- & Copyright
- No one can create a family tree without a little help from
others. This section is my place to thank those who have helped
and giving credit where credit is due.
- Eunice L.Hartsell Sechler's "A
Hartsell-Hirzel History and Genealogy of Four Hundred Twelve
- All of my information cited by Eunice L.Hartsell Sechler's
in her book "A Hartsell-Hirzel History and Genealogy of
Four Hundred Twelve Years" was by permission, courtesy of
her husband Norman who lives here in Charlotte, NC. I'm very
grateful for his willingness to share this information with me
and my family.
- The Hartsells-Hirzels.
- The Hizel name was very prominent in Switzerland in the 1500-1600s.
Some of the information about them is at this web site: http://home.att.net/~paulrswan/Family_History/Hartzell.html
- The Hirzels Family Seal
- The seal was sent to me by Dr. Robert Hartsell, Ph. D. and
he gave me permission to use it.
- It is with great appreciation that I acknowledge the dozens
of family members who have shared their personal family information
so generously. The information contained in these pages is the
result of the work of many people over the span of many decades,
which, along with my own research, I have compiled over the last
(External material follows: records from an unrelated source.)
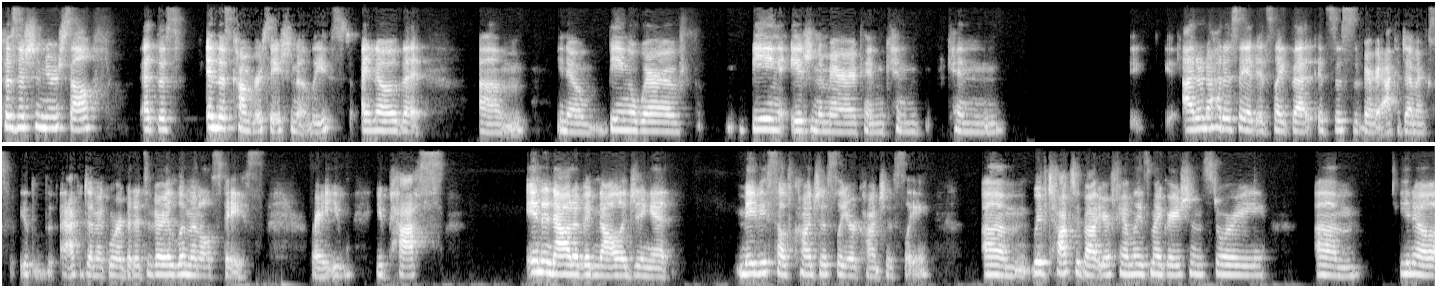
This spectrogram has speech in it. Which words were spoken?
position yourself at this, in this conversation at least. I know that um, you know, being aware of being Asian American can, can, I don't know how to say it. It's like that, it's this very academic, academic word, but it's a very liminal space, right? You, you pass in and out of acknowledging it, maybe self-consciously or consciously. Um, we've talked about your family's migration story. Um, you know,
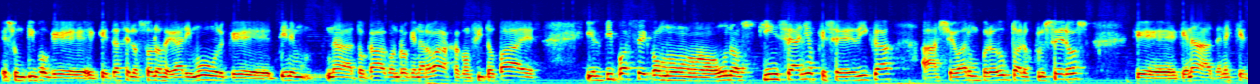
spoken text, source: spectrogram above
es un tipo que, que te hace los solos de Gary Moore, que tiene nada, tocaba con Roque Narvaja, con Fito Páez, y el tipo hace como unos 15 años que se dedica a llevar un producto a los cruceros, que, que nada, tenés que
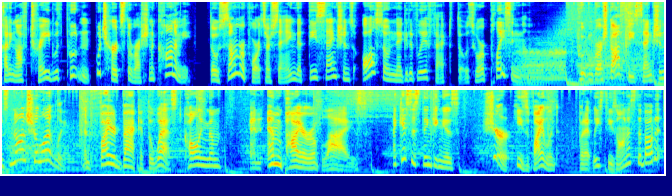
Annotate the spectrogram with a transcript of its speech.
cutting off trade with Putin, which hurts the Russian economy, though some reports are saying that these sanctions also negatively affect those who are placing them. Putin brushed off these sanctions nonchalantly and fired back at the West, calling them an empire of lies. I guess his thinking is, sure, he's violent, but at least he's honest about it?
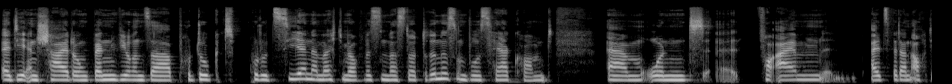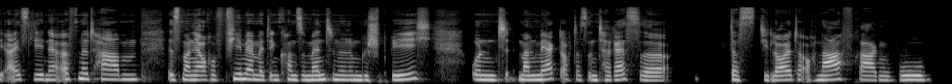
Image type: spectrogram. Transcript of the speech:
äh, die Entscheidung, wenn wir unser Produkt produzieren, dann möchten wir auch wissen, was dort drin ist und wo es herkommt. Ähm, und äh, vor allem als wir dann auch die Eisläden eröffnet haben, ist man ja auch viel mehr mit den Konsumentinnen im Gespräch. Und man merkt auch das Interesse, dass die Leute auch nachfragen, wo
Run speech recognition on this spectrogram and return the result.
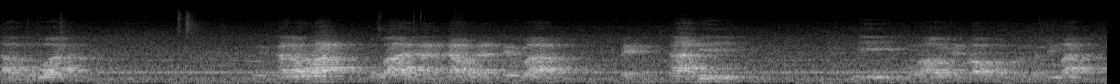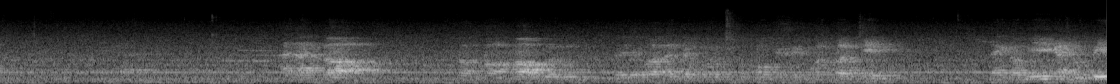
ทำบัว คารวะครูบาอาจารย์เจ้านั้นถือว่าเป็นหน้าที่ที่พวกเราจะต้องประพฤติปฏิบัติอันนั้นก็ก็ขอขอบคุณโดยเฉพาะท่านเจ้าคุณคงจะเป็นคนต้นคิด แต่ก็มีกันทุกปี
several years. It is on-going and we are open to and welcome
all additions and/or corrections.
- The heritage of the Hartsell, Honeycutts, Lisenbys and Hancocks
was rich, if not in wealth, in sheer numbers. For there were
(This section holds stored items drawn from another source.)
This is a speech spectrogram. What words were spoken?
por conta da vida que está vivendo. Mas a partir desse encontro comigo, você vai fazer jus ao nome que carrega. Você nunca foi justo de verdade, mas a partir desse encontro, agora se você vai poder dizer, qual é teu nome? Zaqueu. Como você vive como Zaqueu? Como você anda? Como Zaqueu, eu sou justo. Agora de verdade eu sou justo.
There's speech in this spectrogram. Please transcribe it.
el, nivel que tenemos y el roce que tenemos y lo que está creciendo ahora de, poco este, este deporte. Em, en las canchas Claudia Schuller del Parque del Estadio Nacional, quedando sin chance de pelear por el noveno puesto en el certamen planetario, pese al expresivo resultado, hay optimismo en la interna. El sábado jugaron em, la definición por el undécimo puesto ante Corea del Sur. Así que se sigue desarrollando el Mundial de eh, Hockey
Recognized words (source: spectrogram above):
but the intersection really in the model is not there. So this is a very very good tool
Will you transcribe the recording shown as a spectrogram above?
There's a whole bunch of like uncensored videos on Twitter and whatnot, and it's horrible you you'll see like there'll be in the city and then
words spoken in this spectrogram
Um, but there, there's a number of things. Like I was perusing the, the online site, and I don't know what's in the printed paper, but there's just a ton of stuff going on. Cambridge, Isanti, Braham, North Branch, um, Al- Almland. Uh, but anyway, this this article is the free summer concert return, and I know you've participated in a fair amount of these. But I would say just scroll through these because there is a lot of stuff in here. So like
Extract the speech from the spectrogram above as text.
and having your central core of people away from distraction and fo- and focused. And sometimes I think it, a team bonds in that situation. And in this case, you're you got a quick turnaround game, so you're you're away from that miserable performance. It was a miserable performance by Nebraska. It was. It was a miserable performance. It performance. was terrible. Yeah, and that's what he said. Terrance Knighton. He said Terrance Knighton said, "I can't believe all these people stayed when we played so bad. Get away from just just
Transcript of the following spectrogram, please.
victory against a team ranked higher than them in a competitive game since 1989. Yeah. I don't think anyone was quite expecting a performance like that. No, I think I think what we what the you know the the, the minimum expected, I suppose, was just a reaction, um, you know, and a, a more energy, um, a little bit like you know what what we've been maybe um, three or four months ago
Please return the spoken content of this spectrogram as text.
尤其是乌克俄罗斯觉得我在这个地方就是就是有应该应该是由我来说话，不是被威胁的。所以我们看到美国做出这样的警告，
many large families. I found neither horse thieves nor pirates,
and did not find wealth or nobility as far as I read about our
families. Although daddy was indirectly connected to John Reed
through the Hartsells and Honeycutts of the famous Reed Gold
Mine of Cabarrus County, North Carolina. I don't think we ever
saw a fleck of gold, much less a nugget. There were many articles
for reading and researching in the local libraries and other
family books, but I never found anything that connected us to
kings, queens, nobility or anyone of great stature or wealth.
- We are very fortunate that all of the real difficult research
for three of our surnames: the Hartsells, Honeycutts and the
Lisenbys had already been published in books. Eunice L. Hartsell
Lechler published A Hartsell Hirzel History and Genealogy
of Four Hundred Twelve Years and another family cousin, Charles
Henry Fredrick Price published A Hartsell-Price Family History
and Genealogy 1971. Marie G. Wiggins published Our Lisenby
Lines. And George Franklin Hahn wrote Andrew Huneycutt
Family Descendants which is in local libraries here in Charlotte
- I found Eunice H. Lechler's note that she had left with Daddy,
so he could call her with any information about the Hartsells,
which she could include in her book. I began wondering and searching
about families and was overwhelmed at the wealth of information
that was available. I was very curious about other family members
and how we came to be in Cabarrus and Stanly County, NC. There
are many books in the Charlotte, Kannapolis, Concord and Albermarle,
libraries with information about our ancestors. There are also
many web sites with interesting and helpful information.
- Searching for family ancestors made them come alive and gave
them character and warmth. Hopefully my family and others will
fee the same about the information here and will help them to
know just how important our family is.
- God Bless,
- Sandra Hartsell Holland